**WHAT THE EXERCISE ASKS**
Your task is to reproduce the entries below word for word.

Data items
|---|

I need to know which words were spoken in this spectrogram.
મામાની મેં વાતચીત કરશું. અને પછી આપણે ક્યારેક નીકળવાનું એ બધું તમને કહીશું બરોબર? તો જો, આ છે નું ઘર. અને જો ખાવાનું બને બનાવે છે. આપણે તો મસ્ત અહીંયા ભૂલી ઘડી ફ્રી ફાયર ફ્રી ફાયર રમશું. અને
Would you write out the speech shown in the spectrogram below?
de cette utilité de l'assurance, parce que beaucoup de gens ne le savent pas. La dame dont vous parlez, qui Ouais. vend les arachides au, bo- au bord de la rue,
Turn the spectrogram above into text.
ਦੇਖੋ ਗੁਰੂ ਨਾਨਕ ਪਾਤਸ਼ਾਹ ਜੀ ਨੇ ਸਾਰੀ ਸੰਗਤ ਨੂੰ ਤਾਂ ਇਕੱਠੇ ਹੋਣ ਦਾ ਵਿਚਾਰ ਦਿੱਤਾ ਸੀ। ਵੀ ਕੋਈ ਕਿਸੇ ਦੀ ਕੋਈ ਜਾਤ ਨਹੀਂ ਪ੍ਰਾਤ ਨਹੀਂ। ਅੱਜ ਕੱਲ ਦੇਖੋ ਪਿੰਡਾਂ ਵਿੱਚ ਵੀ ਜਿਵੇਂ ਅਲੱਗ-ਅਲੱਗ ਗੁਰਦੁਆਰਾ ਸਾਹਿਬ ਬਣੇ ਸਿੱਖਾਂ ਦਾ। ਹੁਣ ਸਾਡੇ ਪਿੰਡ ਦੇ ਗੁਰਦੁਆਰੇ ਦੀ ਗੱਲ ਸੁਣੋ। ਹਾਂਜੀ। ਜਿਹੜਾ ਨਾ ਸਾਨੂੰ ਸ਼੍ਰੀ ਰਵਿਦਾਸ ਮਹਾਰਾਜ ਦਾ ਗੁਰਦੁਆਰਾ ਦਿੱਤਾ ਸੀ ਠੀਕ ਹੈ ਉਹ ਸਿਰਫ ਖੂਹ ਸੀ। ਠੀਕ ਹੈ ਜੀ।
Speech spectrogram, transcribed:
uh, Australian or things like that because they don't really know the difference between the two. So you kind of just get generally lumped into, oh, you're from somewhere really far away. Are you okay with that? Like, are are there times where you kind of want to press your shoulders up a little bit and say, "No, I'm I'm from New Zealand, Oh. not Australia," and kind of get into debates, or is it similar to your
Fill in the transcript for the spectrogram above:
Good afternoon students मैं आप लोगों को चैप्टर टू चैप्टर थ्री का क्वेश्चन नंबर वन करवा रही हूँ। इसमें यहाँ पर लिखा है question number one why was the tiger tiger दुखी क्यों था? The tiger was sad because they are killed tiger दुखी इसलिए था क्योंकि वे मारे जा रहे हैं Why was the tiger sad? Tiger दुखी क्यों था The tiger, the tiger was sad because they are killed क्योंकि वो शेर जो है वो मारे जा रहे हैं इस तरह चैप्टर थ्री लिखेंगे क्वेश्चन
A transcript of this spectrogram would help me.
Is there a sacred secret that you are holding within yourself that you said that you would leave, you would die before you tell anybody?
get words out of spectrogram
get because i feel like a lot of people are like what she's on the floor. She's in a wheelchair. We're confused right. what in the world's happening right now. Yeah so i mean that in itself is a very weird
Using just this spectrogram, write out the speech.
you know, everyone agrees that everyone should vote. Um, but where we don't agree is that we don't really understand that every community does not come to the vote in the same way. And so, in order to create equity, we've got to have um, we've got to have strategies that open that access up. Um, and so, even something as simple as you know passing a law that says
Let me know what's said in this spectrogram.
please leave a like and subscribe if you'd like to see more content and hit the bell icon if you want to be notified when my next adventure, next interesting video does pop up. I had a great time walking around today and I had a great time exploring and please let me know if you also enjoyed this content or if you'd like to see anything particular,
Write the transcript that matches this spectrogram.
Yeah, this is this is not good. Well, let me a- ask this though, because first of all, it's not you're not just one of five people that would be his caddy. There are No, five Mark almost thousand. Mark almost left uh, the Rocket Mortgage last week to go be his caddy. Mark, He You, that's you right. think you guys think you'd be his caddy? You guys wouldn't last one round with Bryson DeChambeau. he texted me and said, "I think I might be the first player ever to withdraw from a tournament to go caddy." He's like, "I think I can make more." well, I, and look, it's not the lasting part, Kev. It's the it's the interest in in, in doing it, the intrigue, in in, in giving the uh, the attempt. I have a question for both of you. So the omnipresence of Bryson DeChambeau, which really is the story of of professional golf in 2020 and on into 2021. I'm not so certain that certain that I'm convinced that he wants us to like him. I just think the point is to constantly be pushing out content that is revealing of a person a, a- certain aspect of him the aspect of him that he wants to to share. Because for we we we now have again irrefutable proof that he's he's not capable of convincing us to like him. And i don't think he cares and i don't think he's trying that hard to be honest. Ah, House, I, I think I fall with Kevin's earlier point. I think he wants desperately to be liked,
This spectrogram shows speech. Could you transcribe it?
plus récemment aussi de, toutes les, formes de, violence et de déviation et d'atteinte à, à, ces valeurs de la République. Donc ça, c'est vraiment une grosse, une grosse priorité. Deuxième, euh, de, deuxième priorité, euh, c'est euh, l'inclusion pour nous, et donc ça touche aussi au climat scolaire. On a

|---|

**RESPONSE BELOW**
I need to know which words were spoken in this spectrogram.
મામાની મેં વાતચીત કરશું. અને પછી આપણે ક્યારેક નીકળવાનું એ બધું તમને કહીશું બરોબર? તો જો, આ છે નું ઘર. અને જો ખાવાનું બને બનાવે છે. આપણે તો મસ્ત અહીંયા ભૂલી ઘડી ફ્રી ફાયર ફ્રી ફાયર રમશું. અને
Would you write out the speech shown in the spectrogram below?
de cette utilité de l'assurance, parce que beaucoup de gens ne le savent pas. La dame dont vous parlez, qui Ouais. vend les arachides au, bo- au bord de la rue,
Turn the spectrogram above into text.
ਦੇਖੋ ਗੁਰੂ ਨਾਨਕ ਪਾਤਸ਼ਾਹ ਜੀ ਨੇ ਸਾਰੀ ਸੰਗਤ ਨੂੰ ਤਾਂ ਇਕੱਠੇ ਹੋਣ ਦਾ ਵਿਚਾਰ ਦਿੱਤਾ ਸੀ। ਵੀ ਕੋਈ ਕਿਸੇ ਦੀ ਕੋਈ ਜਾਤ ਨਹੀਂ ਪ੍ਰਾਤ ਨਹੀਂ। ਅੱਜ ਕੱਲ ਦੇਖੋ ਪਿੰਡਾਂ ਵਿੱਚ ਵੀ ਜਿਵੇਂ ਅਲੱਗ-ਅਲੱਗ ਗੁਰਦੁਆਰਾ ਸਾਹਿਬ ਬਣੇ ਸਿੱਖਾਂ ਦਾ। ਹੁਣ ਸਾਡੇ ਪਿੰਡ ਦੇ ਗੁਰਦੁਆਰੇ ਦੀ ਗੱਲ ਸੁਣੋ। ਹਾਂਜੀ। ਜਿਹੜਾ ਨਾ ਸਾਨੂੰ ਸ਼੍ਰੀ ਰਵਿਦਾਸ ਮਹਾਰਾਜ ਦਾ ਗੁਰਦੁਆਰਾ ਦਿੱਤਾ ਸੀ ਠੀਕ ਹੈ ਉਹ ਸਿਰਫ ਖੂਹ ਸੀ। ਠੀਕ ਹੈ ਜੀ।
Speech spectrogram, transcribed:
uh, Australian or things like that because they don't really know the difference between the two. So you kind of just get generally lumped into, oh, you're from somewhere really far away. Are you okay with that? Like, are are there times where you kind of want to press your shoulders up a little bit and say, "No, I'm I'm from New Zealand, Oh. not Australia," and kind of get into debates, or is it similar to your
Fill in the transcript for the spectrogram above:
Good afternoon students मैं आप लोगों को चैप्टर टू चैप्टर थ्री का क्वेश्चन नंबर वन करवा रही हूँ। इसमें यहाँ पर लिखा है question number one why was the tiger tiger दुखी क्यों था? The tiger was sad because they are killed tiger दुखी इसलिए था क्योंकि वे मारे जा रहे हैं Why was the tiger sad? Tiger दुखी क्यों था The tiger, the tiger was sad because they are killed क्योंकि वो शेर जो है वो मारे जा रहे हैं इस तरह चैप्टर थ्री लिखेंगे क्वेश्चन
A transcript of this spectrogram would help me.
Is there a sacred secret that you are holding within yourself that you said that you would leave, you would die before you tell anybody?
get words out of spectrogram
get because i feel like a lot of people are like what she's on the floor. She's in a wheelchair. We're confused right. what in the world's happening right now. Yeah so i mean that in itself is a very weird
Using just this spectrogram, write out the speech.
you know, everyone agrees that everyone should vote. Um, but where we don't agree is that we don't really understand that every community does not come to the vote in the same way. And so, in order to create equity, we've got to have um, we've got to have strategies that open that access up. Um, and so, even something as simple as you know passing a law that says
Let me know what's said in this spectrogram.
please leave a like and subscribe if you'd like to see more content and hit the bell icon if you want to be notified when my next adventure, next interesting video does pop up. I had a great time walking around today and I had a great time exploring and please let me know if you also enjoyed this content or if you'd like to see anything particular,
Write the transcript that matches this spectrogram.
Yeah, this is this is not good. Well, let me a- ask this though, because first of all, it's not you're not just one of five people that would be his caddy. There are No, five Mark almost thousand. Mark almost left uh, the Rocket Mortgage last week to go be his caddy. Mark, He You, that's you right. think you guys think you'd be his caddy? You guys wouldn't last one round with Bryson DeChambeau. he texted me and said, "I think I might be the first player ever to withdraw from a tournament to go caddy." He's like, "I think I can make more." well, I, and look, it's not the lasting part, Kev. It's the it's the interest in in, in doing it, the intrigue, in in, in giving the uh, the attempt. I have a question for both of you. So the omnipresence of Bryson DeChambeau, which really is the story of of professional golf in 2020 and on into 2021. I'm not so certain that certain that I'm convinced that he wants us to like him. I just think the point is to constantly be pushing out content that is revealing of a person a, a- certain aspect of him the aspect of him that he wants to to share. Because for we we we now have again irrefutable proof that he's he's not capable of convincing us to like him. And i don't think he cares and i don't think he's trying that hard to be honest. Ah, House, I, I think I fall with Kevin's earlier point. I think he wants desperately to be liked,
This spectrogram shows speech. Could you transcribe it?
plus récemment aussi de, toutes les, formes de, violence et de déviation et d'atteinte à, à, ces valeurs de la République. Donc ça, c'est vraiment une grosse, une grosse priorité. Deuxième, euh, de, deuxième priorité, euh, c'est euh, l'inclusion pour nous, et donc ça touche aussi au climat scolaire. On a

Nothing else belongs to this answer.